### [What the task requires]
Each record needs to be retyped exactly, though its pictures should not appear.

:: Records supplied ::

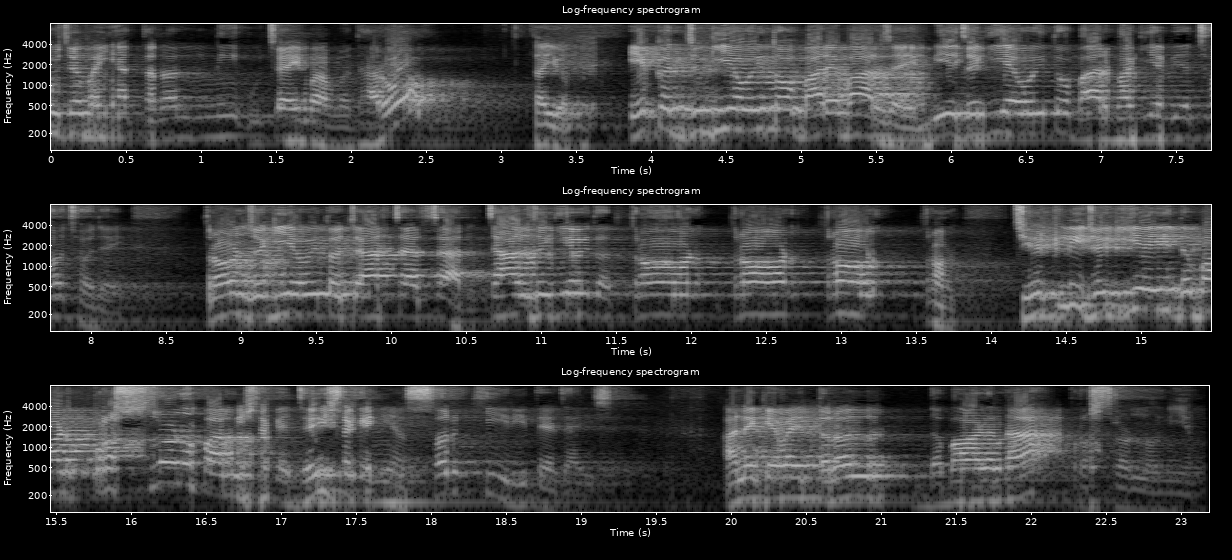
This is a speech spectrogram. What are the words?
મુજબ અહીંયા તરલની ઊંચાઈમાં વધારો થયો. એક જ જગ્યા હોય તો બારે બાર જાય. બે જગ્યા હોય તો બાર ભાગ્યા બે, છ છ જાય. ત્રણ જગ્યા હોય તો ચાર ચાર ચાર. ચાર જગ્યા હોય તો ત્રણ ત્રણ ત્રણ ત્રણ. જેટલી જગ્યાએ દબાણ પ્રસરણ પામી શકે, જઈ શકે ત્યાં સરખી રીતે જાય છે. આને કહેવાય તરલ દબાણના પ્રસરણનો નિયમ.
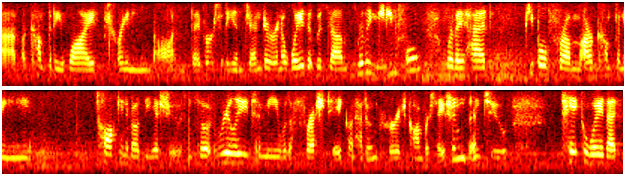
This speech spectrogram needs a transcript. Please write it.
um, a company-wide training on diversity and gender in a way that was um, really meaningful, where they had people from our company talking about the issues. And so it really, to me, was a fresh take on how to encourage conversations and to take away that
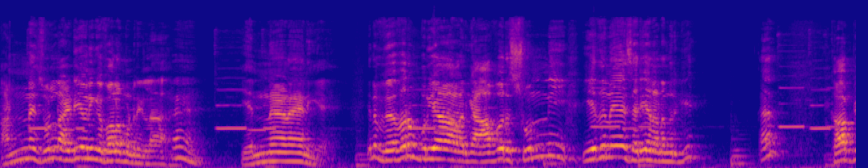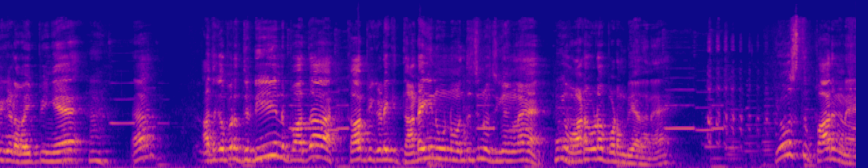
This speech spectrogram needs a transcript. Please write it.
அண்ணன் சொல்ல அடியோ நீங்க ஃபாலோ பண்றீங்களா? என்னண்ணே நீங்க? என்ன விவரம் புரியாத ஆளுங்க அவர் சொல்லி எதுனே சரியா நடந்திருக்கு? காப்பி கடை வைப்பீங்க? அதுக்கப்புறம் திடீர்னு பார்த்தா காப்பி கடைக்கு தடைன்னு ஒண்ணு வந்துச்சுன்னு வச்சுக்கோங்களேன். நீங்க வடை கூட போட முடியாதானே? யோசித்து பாருங்கண்ணே.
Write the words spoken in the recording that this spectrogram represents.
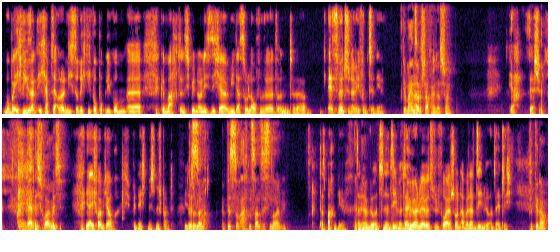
Wobei ich, wie gesagt, ich habe es ja auch noch nicht so richtig vor Publikum äh, gemacht und ich bin noch nicht sicher, wie das so laufen wird und äh, es wird schon irgendwie funktionieren. Gemeinsam schaffen wir das schon. Ja, sehr schön. Bernd, ich freue mich. ja, ich freue mich auch. Ich bin echt ein bisschen gespannt, wie das bis so zum, läuft. Bis zum 28.09. Das machen wir. Dann hören wir uns und dann sehen wir uns. Da hören wir uns vorher schon, aber dann sehen wir uns endlich. Genau.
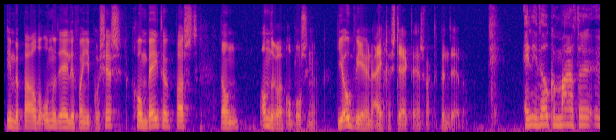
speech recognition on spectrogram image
in bepaalde onderdelen van je proces gewoon beter past dan andere oplossingen. Die ook weer hun eigen sterkte en zwaktepunten hebben. En in welke mate uh,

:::

### [Exercise result]
This is a speech spectrogram. What are the words?
મુજબ અહીંયા તરલની ઊંચાઈમાં વધારો થયો. એક જ જગ્યા હોય તો બારે બાર જાય. બે જગ્યા હોય તો બાર ભાગ્યા બે, છ છ જાય. ત્રણ જગ્યા હોય તો ચાર ચાર ચાર. ચાર જગ્યા હોય તો ત્રણ ત્રણ ત્રણ ત્રણ. જેટલી જગ્યાએ દબાણ પ્રસરણ પામી શકે, જઈ શકે ત્યાં સરખી રીતે જાય છે. આને કહેવાય તરલ દબાણના પ્રસરણનો નિયમ.
This speech spectrogram needs a transcript. Please write it.
um, a company-wide training on diversity and gender in a way that was um, really meaningful, where they had people from our company talking about the issues. And so it really, to me, was a fresh take on how to encourage conversations and to take away that
This speech spectrogram needs a transcript. Please write it.
அண்ணன் சொல்ல அடியோ நீங்க ஃபாலோ பண்றீங்களா? என்னண்ணே நீங்க? என்ன விவரம் புரியாத ஆளுங்க அவர் சொல்லி எதுனே சரியா நடந்திருக்கு? காப்பி கடை வைப்பீங்க? அதுக்கப்புறம் திடீர்னு பார்த்தா காப்பி கடைக்கு தடைன்னு ஒண்ணு வந்துச்சுன்னு வச்சுக்கோங்களேன். நீங்க வடை கூட போட முடியாதானே? யோசித்து பாருங்கண்ணே.
Write the words spoken in the recording that this spectrogram represents.
Wobei ich, wie gesagt, ich habe es ja auch noch nicht so richtig vor Publikum äh, gemacht und ich bin noch nicht sicher, wie das so laufen wird und äh, es wird schon irgendwie funktionieren. Gemeinsam schaffen wir das schon. Ja, sehr schön. Bernd, ich freue mich. ja, ich freue mich auch. Ich bin echt ein bisschen gespannt, wie das bis so zum, läuft. Bis zum 28.09. Das machen wir. Dann hören wir uns und dann sehen wir uns. Da hören wir uns vorher schon, aber dann sehen wir uns endlich. Genau.
speech recognition on spectrogram image
in bepaalde onderdelen van je proces gewoon beter past dan andere oplossingen. Die ook weer hun eigen sterkte en zwaktepunten hebben. En in welke mate uh,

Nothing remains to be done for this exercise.